Exercise = The records below hold pictures; please leave those out and retype the rest exactly.

-------- Data

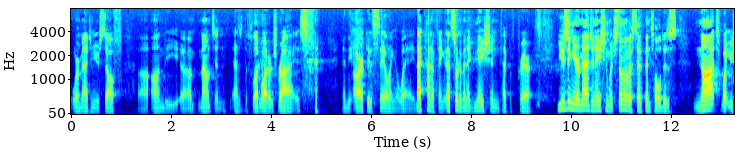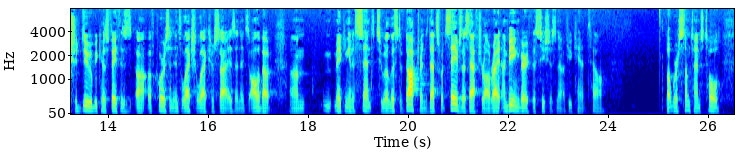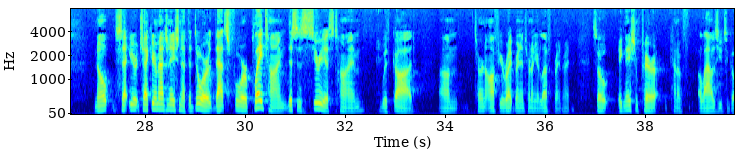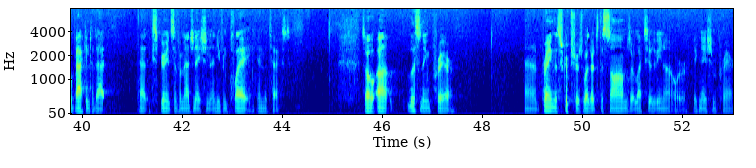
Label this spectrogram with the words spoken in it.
or imagine yourself uh, on the uh, mountain as the floodwaters rise and the ark is sailing away. That kind of thing. That's sort of an Ignatian type of prayer. Using your imagination, which some of us have been told is not what you should do because faith is, uh, of course, an intellectual exercise and it's all about um, making an assent to a list of doctrines. That's what saves us, after all, right? I'm being very facetious now, if you can't tell but we're sometimes told, no, set your, check your imagination at the door. That's for playtime. This is serious time with God. Um, turn off your right brain and turn on your left brain, right? So Ignatian prayer kind of allows you to go back into that, that experience of imagination and even play in the text. So uh, listening prayer and praying the scriptures, whether it's the Psalms or Lectio Divina or Ignatian prayer.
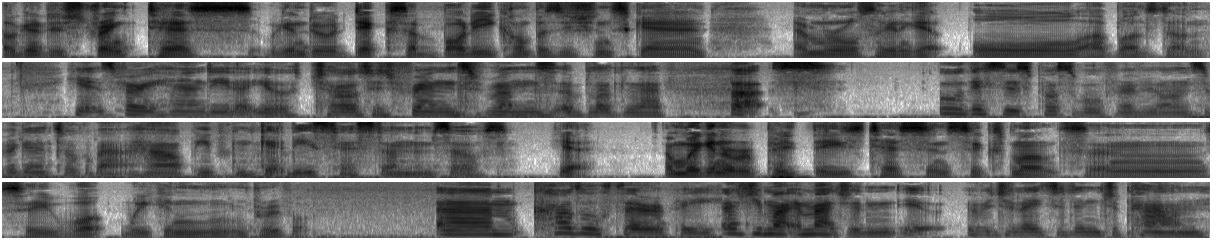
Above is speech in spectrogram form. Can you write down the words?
We're going to do strength tests. We're going to do a DEXA body composition scan, and we're also going to get all our bloods done. Yeah, it's very handy that your childhood friend runs a blood lab. But all this is possible for everyone, so we're going to talk about how people can get these tests done themselves. Yeah. And we're going to repeat these tests in six months and see what we can improve on. Um, cuddle therapy, as you might imagine, it originated in Japan.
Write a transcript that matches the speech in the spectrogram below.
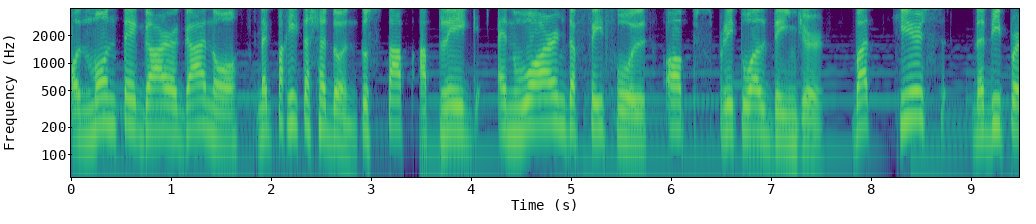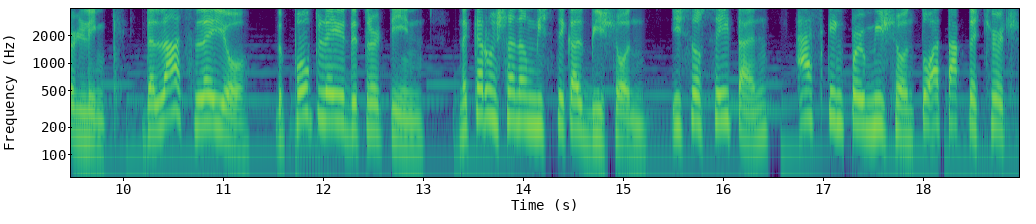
on Monte Gargano, nagpakita siya doon to stop a plague and warn the faithful of spiritual danger. But here's the deeper link. The last Leo, the Pope Leo XIII, nagkaroon siya ng mystical vision. Saw Satan asking permission to attack the church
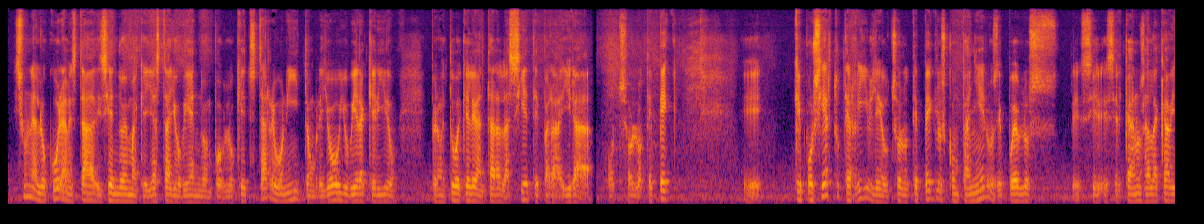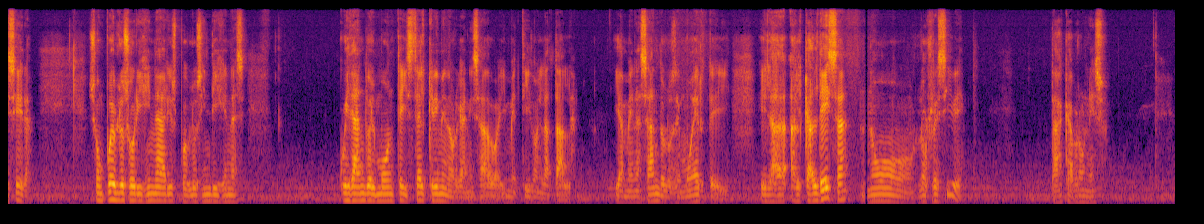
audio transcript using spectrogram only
Es una locura, me estaba diciendo Emma que ya está lloviendo en Pueblo Quieto. Está re bonito, hombre. Yo hoy hubiera querido, pero me tuve que levantar a las 7 para ir a Otzolotepec. Eh, que por cierto, terrible, Otzolotepec, los compañeros de pueblos eh, cercanos a la cabecera, son pueblos originarios, pueblos indígenas, cuidando el monte y está el crimen organizado ahí metido en la tala y amenazándolos de muerte y, la alcaldesa no los recibe. Está cabrón eso.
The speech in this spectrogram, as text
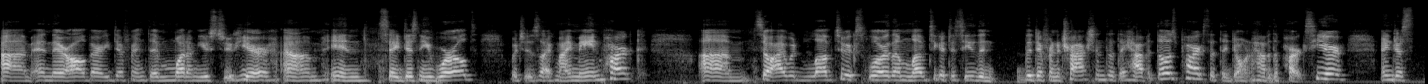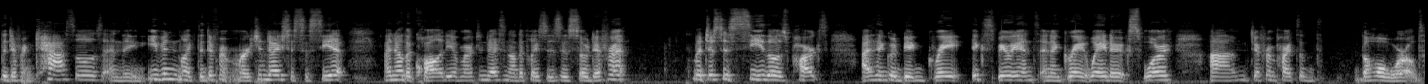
um, and they're all very different than what I'm used to here um, in, say, Disney World, which is like my main park. Um, so I would love to explore them, love to get to see the, the different attractions that they have at those parks that they don't have at the parks here, and just the different castles and the even like the different merchandise just to see it. I know the quality of merchandise in other places is so different, but just to see those parks I think would be a great experience and a great way to explore um, different parts of the whole world.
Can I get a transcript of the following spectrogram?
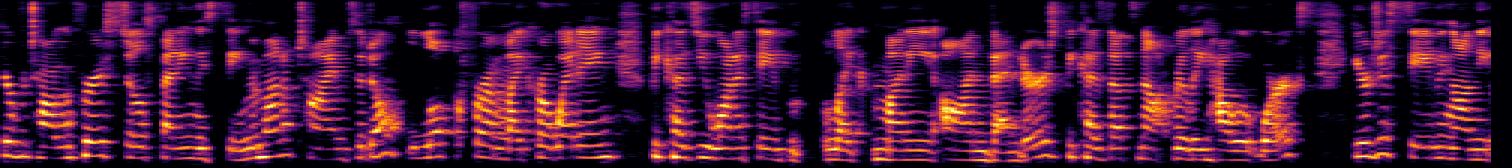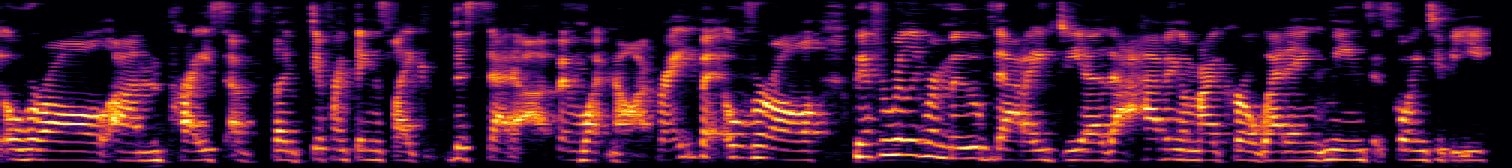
Your photographer is still spending the same amount of time. So don't look for a micro wedding because you want to save like money on vendors because that's not really how it works. You're just saving on the overall um, price of like different things like the setup and whatnot, right? But overall, we have to really remove that idea that having a micro wedding means it's going to be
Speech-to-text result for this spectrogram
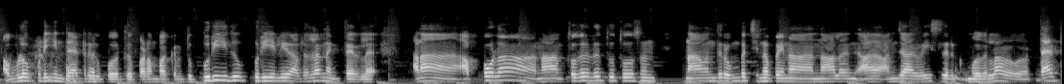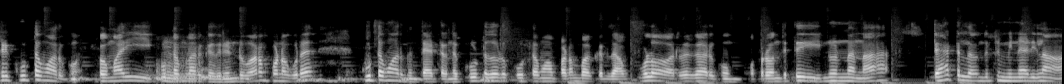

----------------

Task solution =
Label this spectrogram with the words spoken in it.
or imagine yourself uh, on the uh, mountain as the floodwaters rise and the ark is sailing away. That kind of thing. That's sort of an Ignatian type of prayer. Using your imagination, which some of us have been told is not what you should do because faith is, uh, of course, an intellectual exercise and it's all about um, making an assent to a list of doctrines. That's what saves us, after all, right? I'm being very facetious now, if you can't tell but we're sometimes told, no, set your, check your imagination at the door. That's for playtime. This is serious time with God. Um, turn off your right brain and turn on your left brain, right? So Ignatian prayer kind of allows you to go back into that, that experience of imagination and even play in the text. So uh, listening prayer and praying the scriptures, whether it's the Psalms or Lectio Divina or Ignatian prayer.
Above is speech in spectrogram form. Can you write down the words?
We're going to do strength tests. We're going to do a DEXA body composition scan, and we're also going to get all our bloods done. Yeah, it's very handy that your childhood friend runs a blood lab. But all this is possible for everyone, so we're going to talk about how people can get these tests done themselves. Yeah. And we're going to repeat these tests in six months and see what we can improve on. Um, cuddle therapy, as you might imagine, it originated in Japan.
Write a transcript that matches the speech in the spectrogram below.
on Monte Gargano, nagpakita siya doon to stop a plague and warn the faithful of spiritual danger. But here's the deeper link. The last Leo, the Pope Leo XIII, nagkaroon siya ng mystical vision. Saw Satan asking permission to attack the church
audio transcript using spectrogram only
Es una locura, me estaba diciendo Emma que ya está lloviendo en Pueblo Quieto. Está re bonito, hombre. Yo hoy hubiera querido, pero me tuve que levantar a las 7 para ir a Otzolotepec. Eh, que por cierto, terrible, Otzolotepec, los compañeros de pueblos eh, cercanos a la cabecera, son pueblos originarios, pueblos indígenas, cuidando el monte y está el crimen organizado ahí metido en la tala y amenazándolos de muerte y, la alcaldesa no los recibe. Está cabrón eso.
The speech in this spectrogram, as text
um, and they're all very different than what I'm used to here um, in, say, Disney World, which is like my main park. Um, so I would love to explore them, love to get to see the, the different attractions that they have at those parks that they don't have at the parks here, and just the different castles and the even like the different merchandise just to see it. I know the quality of merchandise in other places is so different, but just to see those parks I think would be a great experience and a great way to explore um, different parts of the whole world.
Can I get a transcript of the following spectrogram?
Your photographer is still spending the same amount of time. So don't look for a micro wedding because you want to save like money on vendors because that's not really how it works. You're just saving on the overall um, price of like different things like the setup and whatnot, right? But overall, we have to really remove that idea that having a micro wedding means it's going to be
Speech-to-text result for this spectrogram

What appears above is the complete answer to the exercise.